The Catholic Church was probably built at the turn of the 11-12th century, at the time of the Saint Imre cult, so earlier than the first mention of the village itself. At that time the Church functioned as a parish until the arrival of the Turks. It is a historic building that was restored and re-consecrated in the first years of the third millennium. It is a Roman style building but also has Gothic and Baroque features as a proof of the constant usage of the church.

In the 16th-18th centuries the Catholic and Evangelic denominations held their religious services here. The building is facing eastward. The windows are narrow, the door closes in a semi-circle. Above the door a very small, three foiled, primitive rosette pierces the main frontage. Its finish and the three foils are typical motifs of the early Gothic churches, one of its kind in Hungary.

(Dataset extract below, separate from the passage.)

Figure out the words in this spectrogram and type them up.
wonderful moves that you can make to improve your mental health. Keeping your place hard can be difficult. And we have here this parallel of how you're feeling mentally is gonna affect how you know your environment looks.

The Turks occupied Dengeleg in 1544 and the village was mentioned in the assessment of taxes of 1546. According to the assessment the inhabitants lived well since 63% of the head of the families were obliged to pay gate tax, which is higher than the average. In the time of the Turks the reformation started to spread, which the Turks were not opposed to. With the adoption of the evangelic religion even the economical index improved.

The expulsion of the Turks meant a serious economical decline. The population decreased, the village became depopulated for a short period. It soon started to resettle in the last decade of the 17th century, the Saint Imre Church was well roofed.

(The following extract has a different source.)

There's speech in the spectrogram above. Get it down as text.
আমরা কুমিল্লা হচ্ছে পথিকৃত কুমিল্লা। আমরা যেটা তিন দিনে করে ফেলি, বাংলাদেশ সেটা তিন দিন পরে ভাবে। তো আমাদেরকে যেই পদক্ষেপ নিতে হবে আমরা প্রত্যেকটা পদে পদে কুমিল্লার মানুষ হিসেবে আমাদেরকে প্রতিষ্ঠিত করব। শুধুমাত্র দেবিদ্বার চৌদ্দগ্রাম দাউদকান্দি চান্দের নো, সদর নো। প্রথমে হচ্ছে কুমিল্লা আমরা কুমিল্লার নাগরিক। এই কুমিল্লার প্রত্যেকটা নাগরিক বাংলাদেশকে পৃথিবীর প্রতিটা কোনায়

The resettlement of Kisnógrád took place in the early 18th century. The settlers of Dengeleg were the Podmaniczky family. They invited Slovak serfs from the Highlands, therefore Dengeleg became a bilingual settlement. The Podaminczky family not only revived the village but also established the first evangelic primary school of Dengeleg. It was opened in 1703 and is operating since then unceasingly. Until 1948, the nationalisation of schools, it was operating as a denominative school. The Catholic primary school was founded in 1849.

In the beginning of the 18th century, during the war of independence led by Rákóczi, in June 1708, Miklós Bercsényi camped here. The prince, Ferenc Rákóczi II and part of his cavalry came to Dengeleg from the campsite at Lőrinc on 20th June 1708 to take counsel with Bercsényi.

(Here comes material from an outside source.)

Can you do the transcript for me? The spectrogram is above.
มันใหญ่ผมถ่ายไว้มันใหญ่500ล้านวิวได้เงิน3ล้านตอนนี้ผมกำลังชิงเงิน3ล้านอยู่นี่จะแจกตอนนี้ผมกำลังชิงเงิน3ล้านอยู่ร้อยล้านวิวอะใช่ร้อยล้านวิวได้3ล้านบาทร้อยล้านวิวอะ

After the war of independence led by Rákóczi on 15th August 1717, on the assembly of the evangelic seniorate at Nógrád, the mother church of Dengeleg was ceased to exist due to a royal order. The congregation works as an affiliated church of Szirák. Two churches were built: the first one in 1787, during the curatorship of Sándor Jeszenszky, the second one in 1837, during the curatorship of Mihály Podmaniczky. This church still exists, it is a historic building. It is a Baroque building, the altar is late Baroque with elements in the style of the age of Louis XVI in France, a triangular Toscan entablature based upon two Toscan orders on both sides forming an atrium. The bottom of the altar, where the followers sometimes kneel - especially at the time of the Holy Communion - is surrounded by a balustrade carved skilfully from an olive oak wood. The bracing is famous because its two halves consist of one piece each and that the carver was an unknown carpenter of Dengeleg, whose inheritance is preserved by his handiwork.

The seniorate of Nógrád re-founded the evangelic mother church of Dengeleg on 11 May 1865. Its first supervisor was a landowner, Tamás Plachy, its first minister Sámuel Valentinyi. The congregation still exists. 38 people of Dengeleg fell victim of the World Wars. Their symbolic graves were built by the inhabitants of the village following the designs and with the supervision of Árpád U. Szegedi, artist and sculptor. Its consecration took place in 2000 as part of the millennium feast.